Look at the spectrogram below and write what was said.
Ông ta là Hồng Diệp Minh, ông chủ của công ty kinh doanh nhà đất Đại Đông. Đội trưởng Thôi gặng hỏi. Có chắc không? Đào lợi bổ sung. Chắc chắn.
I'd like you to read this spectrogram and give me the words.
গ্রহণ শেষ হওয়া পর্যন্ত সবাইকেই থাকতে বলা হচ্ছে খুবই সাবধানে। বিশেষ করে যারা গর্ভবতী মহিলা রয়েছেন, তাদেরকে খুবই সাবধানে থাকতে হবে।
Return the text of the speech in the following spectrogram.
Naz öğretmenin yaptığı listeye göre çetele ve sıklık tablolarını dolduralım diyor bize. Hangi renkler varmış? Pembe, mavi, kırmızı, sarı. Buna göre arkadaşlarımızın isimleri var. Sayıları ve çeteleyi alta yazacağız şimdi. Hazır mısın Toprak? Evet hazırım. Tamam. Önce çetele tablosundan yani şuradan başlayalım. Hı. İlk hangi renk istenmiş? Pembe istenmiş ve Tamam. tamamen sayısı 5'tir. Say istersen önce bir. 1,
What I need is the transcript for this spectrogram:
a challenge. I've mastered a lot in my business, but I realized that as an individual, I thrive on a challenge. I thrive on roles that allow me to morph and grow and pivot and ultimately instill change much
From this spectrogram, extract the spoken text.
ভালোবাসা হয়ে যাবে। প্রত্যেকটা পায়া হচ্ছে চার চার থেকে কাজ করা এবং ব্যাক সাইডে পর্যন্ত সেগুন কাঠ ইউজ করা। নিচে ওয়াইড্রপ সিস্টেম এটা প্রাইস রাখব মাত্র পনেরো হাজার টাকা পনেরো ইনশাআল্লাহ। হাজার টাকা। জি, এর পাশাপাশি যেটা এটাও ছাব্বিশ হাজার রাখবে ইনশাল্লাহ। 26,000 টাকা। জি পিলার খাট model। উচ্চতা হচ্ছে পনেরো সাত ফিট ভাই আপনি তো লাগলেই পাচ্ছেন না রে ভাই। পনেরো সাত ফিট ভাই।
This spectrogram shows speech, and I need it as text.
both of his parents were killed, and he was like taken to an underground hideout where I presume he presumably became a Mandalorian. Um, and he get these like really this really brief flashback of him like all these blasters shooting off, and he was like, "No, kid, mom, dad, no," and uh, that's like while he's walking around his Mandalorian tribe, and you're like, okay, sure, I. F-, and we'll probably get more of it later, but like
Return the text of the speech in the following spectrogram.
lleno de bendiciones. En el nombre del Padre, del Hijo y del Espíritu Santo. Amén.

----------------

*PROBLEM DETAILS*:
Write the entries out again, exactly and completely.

*FINISHED TASK*:
Look at the spectrogram below and write what was said.
Ông ta là Hồng Diệp Minh, ông chủ của công ty kinh doanh nhà đất Đại Đông. Đội trưởng Thôi gặng hỏi. Có chắc không? Đào lợi bổ sung. Chắc chắn.
I'd like you to read this spectrogram and give me the words.
গ্রহণ শেষ হওয়া পর্যন্ত সবাইকেই থাকতে বলা হচ্ছে খুবই সাবধানে। বিশেষ করে যারা গর্ভবতী মহিলা রয়েছেন, তাদেরকে খুবই সাবধানে থাকতে হবে।
Return the text of the speech in the following spectrogram.
Naz öğretmenin yaptığı listeye göre çetele ve sıklık tablolarını dolduralım diyor bize. Hangi renkler varmış? Pembe, mavi, kırmızı, sarı. Buna göre arkadaşlarımızın isimleri var. Sayıları ve çeteleyi alta yazacağız şimdi. Hazır mısın Toprak? Evet hazırım. Tamam. Önce çetele tablosundan yani şuradan başlayalım. Hı. İlk hangi renk istenmiş? Pembe istenmiş ve Tamam. tamamen sayısı 5'tir. Say istersen önce bir. 1,
What I need is the transcript for this spectrogram:
a challenge. I've mastered a lot in my business, but I realized that as an individual, I thrive on a challenge. I thrive on roles that allow me to morph and grow and pivot and ultimately instill change much
From this spectrogram, extract the spoken text.
ভালোবাসা হয়ে যাবে। প্রত্যেকটা পায়া হচ্ছে চার চার থেকে কাজ করা এবং ব্যাক সাইডে পর্যন্ত সেগুন কাঠ ইউজ করা। নিচে ওয়াইড্রপ সিস্টেম এটা প্রাইস রাখব মাত্র পনেরো হাজার টাকা পনেরো ইনশাআল্লাহ। হাজার টাকা। জি, এর পাশাপাশি যেটা এটাও ছাব্বিশ হাজার রাখবে ইনশাল্লাহ। 26,000 টাকা। জি পিলার খাট model। উচ্চতা হচ্ছে পনেরো সাত ফিট ভাই আপনি তো লাগলেই পাচ্ছেন না রে ভাই। পনেরো সাত ফিট ভাই।
This spectrogram shows speech, and I need it as text.
both of his parents were killed, and he was like taken to an underground hideout where I presume he presumably became a Mandalorian. Um, and he get these like really this really brief flashback of him like all these blasters shooting off, and he was like, "No, kid, mom, dad, no," and uh, that's like while he's walking around his Mandalorian tribe, and you're like, okay, sure, I. F-, and we'll probably get more of it later, but like
Return the text of the speech in the following spectrogram.
lleno de bendiciones. En el nombre del Padre, del Hijo y del Espíritu Santo. Amén.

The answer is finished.